(Task statement) Please reproduce the data exactly, excluding any pictures it contains.

(Task input)
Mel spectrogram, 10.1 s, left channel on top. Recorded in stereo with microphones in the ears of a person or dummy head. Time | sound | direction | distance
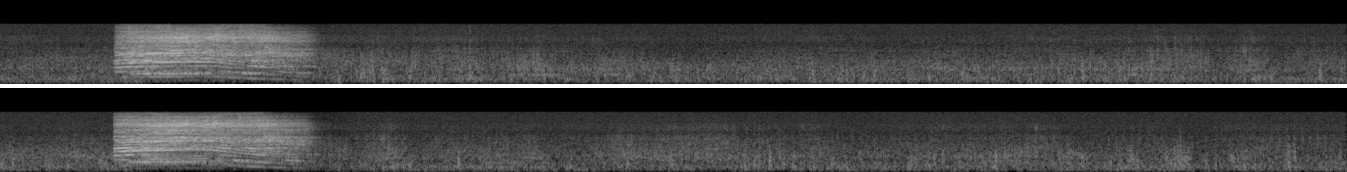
0.9 | a blender | 70° right (ahead or behind) | 5 m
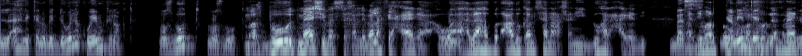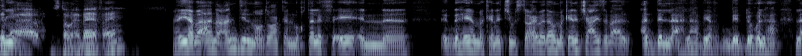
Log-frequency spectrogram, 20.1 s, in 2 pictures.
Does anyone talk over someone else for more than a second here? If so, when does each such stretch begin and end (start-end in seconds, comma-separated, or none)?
8.5-10.3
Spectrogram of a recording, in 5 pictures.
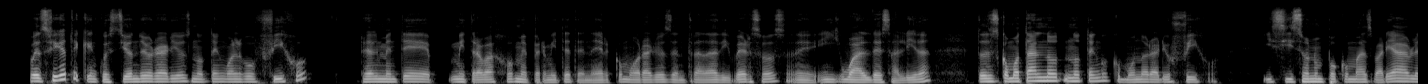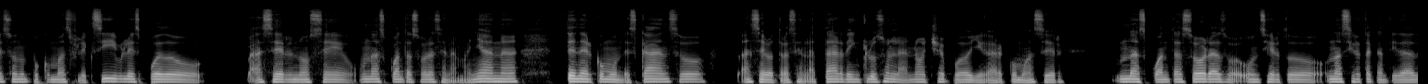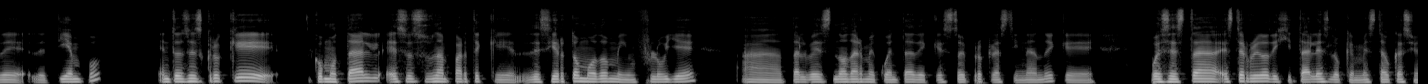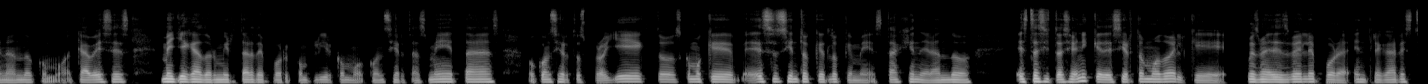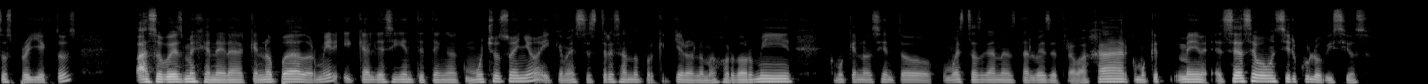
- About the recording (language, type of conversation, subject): Spanish, advice, Agotamiento por multitarea y ruido digital
- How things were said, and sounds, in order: none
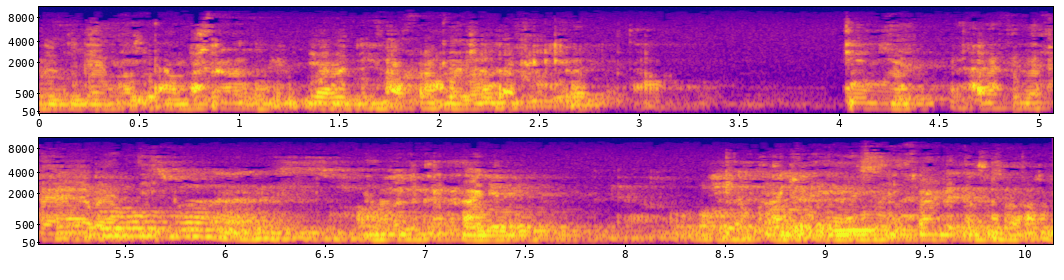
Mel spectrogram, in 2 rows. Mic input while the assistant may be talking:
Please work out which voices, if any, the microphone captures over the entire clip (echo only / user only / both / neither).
both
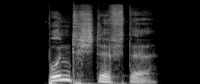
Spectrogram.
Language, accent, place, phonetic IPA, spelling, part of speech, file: German, Germany, Berlin, [ˈbʊntˌʃtɪftə], Buntstifte, noun, De-Buntstifte.ogg
- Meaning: nominative/accusative/genitive plural of Buntstift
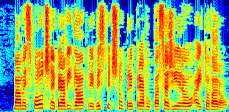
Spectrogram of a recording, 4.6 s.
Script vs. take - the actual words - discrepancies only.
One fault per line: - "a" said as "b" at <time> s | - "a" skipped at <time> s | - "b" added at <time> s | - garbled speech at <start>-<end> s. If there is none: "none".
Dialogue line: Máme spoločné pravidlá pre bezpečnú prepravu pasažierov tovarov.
- "aj" added at 3.9 s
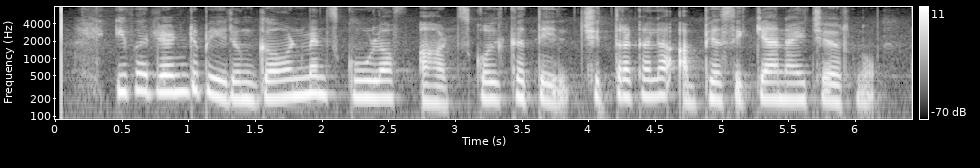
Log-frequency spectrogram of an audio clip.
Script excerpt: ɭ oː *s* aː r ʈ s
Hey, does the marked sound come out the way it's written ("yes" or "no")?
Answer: no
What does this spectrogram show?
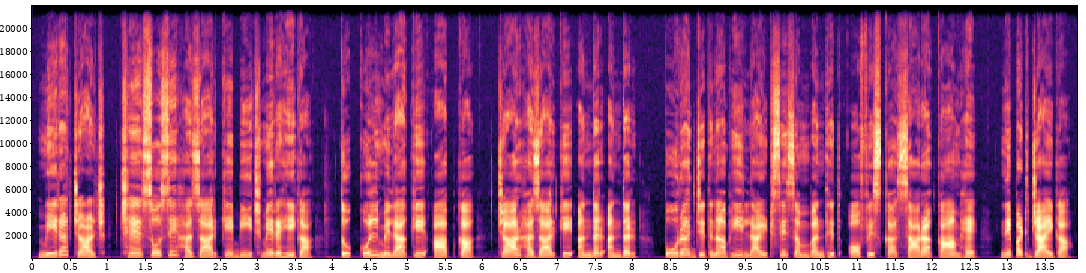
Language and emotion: Hindi, neutral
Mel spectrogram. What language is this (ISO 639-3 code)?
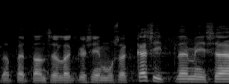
est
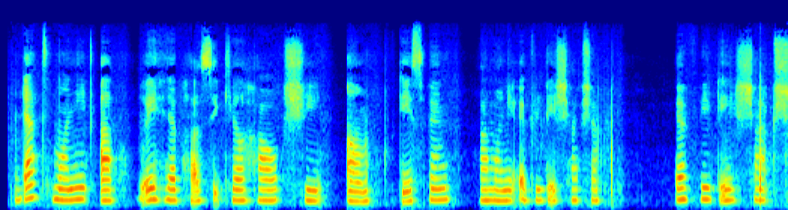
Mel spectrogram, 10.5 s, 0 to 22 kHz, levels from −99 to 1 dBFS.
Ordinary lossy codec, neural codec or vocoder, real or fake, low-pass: MP3, 64 kbps; codec, 32 kHz, 1.9 kbps, SNAC; fake; 14.4 kHz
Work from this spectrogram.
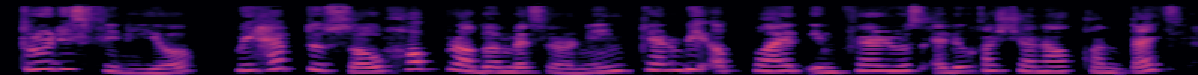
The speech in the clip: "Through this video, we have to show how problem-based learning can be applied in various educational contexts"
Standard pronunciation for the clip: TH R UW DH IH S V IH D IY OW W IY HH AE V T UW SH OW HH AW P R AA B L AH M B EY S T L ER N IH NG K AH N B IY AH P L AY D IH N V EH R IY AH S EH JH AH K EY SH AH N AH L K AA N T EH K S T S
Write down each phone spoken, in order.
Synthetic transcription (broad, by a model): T R UW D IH S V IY D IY OW W IY HH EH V T UW S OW HH AW P R AA B L AH M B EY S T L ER N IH NG K AH N B IY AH P L AY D IH N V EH R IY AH S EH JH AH K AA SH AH N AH L K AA N T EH K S S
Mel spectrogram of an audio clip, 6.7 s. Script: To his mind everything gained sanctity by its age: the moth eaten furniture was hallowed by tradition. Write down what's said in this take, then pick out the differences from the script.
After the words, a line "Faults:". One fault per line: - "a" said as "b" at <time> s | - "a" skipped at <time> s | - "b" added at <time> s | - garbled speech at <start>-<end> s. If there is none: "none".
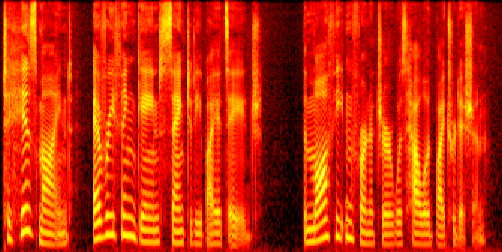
To his mind everything gained sanctity by its age: the moth eaten furniture was hallowed by tradition.
Faults:
none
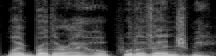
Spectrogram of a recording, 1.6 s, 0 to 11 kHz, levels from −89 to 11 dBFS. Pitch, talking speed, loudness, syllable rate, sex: 100 Hz, 260 wpm, -15 LUFS, 6.6 syllables/s, male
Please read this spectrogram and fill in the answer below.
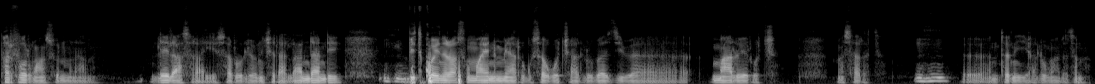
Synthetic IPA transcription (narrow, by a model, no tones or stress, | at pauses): pʰəɾfo̞ɾmansunmɨna̰mɨn | le̞lasɨɾa̰jːɛsərːuliho̞njɪt͡ʃɪla̰lːand̪and̪ebit̪kʰo̞jnɾasumajnɨmːijaɾɡusəwo̞t͡ʃːalːubəzːihbə | malweɾo̞t͡ʃː | məsəɾət̪ | ɨ̰nt̪ʰɨnɨjːalumalət̪nəw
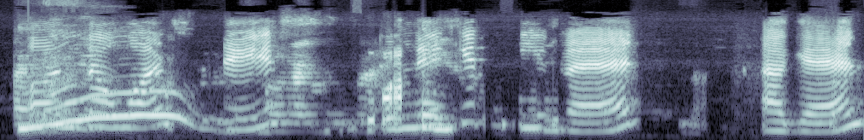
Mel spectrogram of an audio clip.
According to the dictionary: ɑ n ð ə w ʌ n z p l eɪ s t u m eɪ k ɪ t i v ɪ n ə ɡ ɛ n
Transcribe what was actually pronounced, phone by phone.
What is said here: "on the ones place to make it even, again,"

(Task result)
Mel spectrogram, 10.1 s, left channel on top. Recorded in stereo with microphones in the ears of a person or dummy head. Time | sound | direction | distance
0.9 | a blender | 70° right (ahead or behind) | 5 m
Log-frequency spectrogram, 20.1 s, in 2 pictures.
Does anyone talk over someone else for more than a second here? If so, when does each such stretch begin and end (start-end in seconds, comma-separated, or none)?
8.5-10.3
Spectrogram of a recording, in 5 pictures.
- About the recording (language, type of conversation, subject): Spanish, advice, Agotamiento por multitarea y ruido digital
- How things were said, and sounds, in order: none
Mel spectrogram, in 2 rows. Mic input while the assistant may be talking:
Please work out which voices, if any, the microphone captures over the entire clip (echo only / user only / both / neither).
both
Spectrogram.
Language, accent, place, phonetic IPA, spelling, part of speech, file: German, Germany, Berlin, [ˈbʊntˌʃtɪftə], Buntstifte, noun, De-Buntstifte.ogg
- Meaning: nominative/accusative/genitive plural of Buntstift
Spectrogram of a recording, 4.6 s.
Script vs. take - the actual words - discrepancies only.
One fault per line: - "a" said as "b" at <time> s | - "a" skipped at <time> s | - "b" added at <time> s | - garbled speech at <start>-<end> s. If there is none: "none".
Dialogue line: Máme spoločné pravidlá pre bezpečnú prepravu pasažierov tovarov.
- "aj" added at 3.9 s
Log-frequency spectrogram of an audio clip.
Script excerpt: ɭ oː *s* aː r ʈ s
Hey, does the marked sound come out the way it's written ("yes" or "no")?
Answer: no
What does this spectrogram show?
Language and emotion: Hindi, neutral
Mel spectrogram. What language is this (ISO 639-3 code)?
est
Mel spectrogram, 10.5 s, 0 to 22 kHz, levels from −99 to 1 dBFS.
Ordinary lossy codec, neural codec or vocoder, real or fake, low-pass: MP3, 64 kbps; codec, 32 kHz, 1.9 kbps, SNAC; fake; 14.4 kHz
Work from this spectrogram.
The speech in the clip: "Through this video, we have to show how problem-based learning can be applied in various educational contexts"
Standard pronunciation for the clip: TH R UW DH IH S V IH D IY OW W IY HH AE V T UW SH OW HH AW P R AA B L AH M B EY S T L ER N IH NG K AH N B IY AH P L AY D IH N V EH R IY AH S EH JH AH K EY SH AH N AH L K AA N T EH K S T S
Write down each phone spoken, in order.
Synthetic transcription (broad, by a model): T R UW D IH S V IY D IY OW W IY HH EH V T UW S OW HH AW P R AA B L AH M B EY S T L ER N IH NG K AH N B IY AH P L AY D IH N V EH R IY AH S EH JH AH K AA SH AH N AH L K AA N T EH K S S
Mel spectrogram of an audio clip, 6.7 s. Script: To his mind everything gained sanctity by its age: the moth eaten furniture was hallowed by tradition. Write down what's said in this take, then pick out the differences from the script.
After the words, a line "Faults:". One fault per line: - "a" said as "b" at <time> s | - "a" skipped at <time> s | - "b" added at <time> s | - garbled speech at <start>-<end> s. If there is none: "none".
To his mind everything gained sanctity by its age: the moth eaten furniture was hallowed by tradition.
Faults:
none
Spectrogram of a recording, 1.6 s, 0 to 11 kHz, levels from −89 to 11 dBFS. Pitch, talking speed, loudness, syllable rate, sex: 100 Hz, 260 wpm, -15 LUFS, 6.6 syllables/s, male
Please read this spectrogram and fill in the answer below.
Synthetic IPA transcription (narrow, by a model, no tones or stress, | at pauses): pʰəɾfo̞ɾmansunmɨna̰mɨn | le̞lasɨɾa̰jːɛsərːuliho̞njɪt͡ʃɪla̰lːand̪and̪ebit̪kʰo̞jnɾasumajnɨmːijaɾɡusəwo̞t͡ʃːalːubəzːihbə | malweɾo̞t͡ʃː | məsəɾət̪ | ɨ̰nt̪ʰɨnɨjːalumalət̪nəw
Mel spectrogram of an audio clip.
According to the dictionary: ɑ n ð ə w ʌ n z p l eɪ s t u m eɪ k ɪ t i v ɪ n ə ɡ ɛ n
Transcribe what was actually pronounced, phone by phone.
What is said here: "on the ones place to make it even, again,"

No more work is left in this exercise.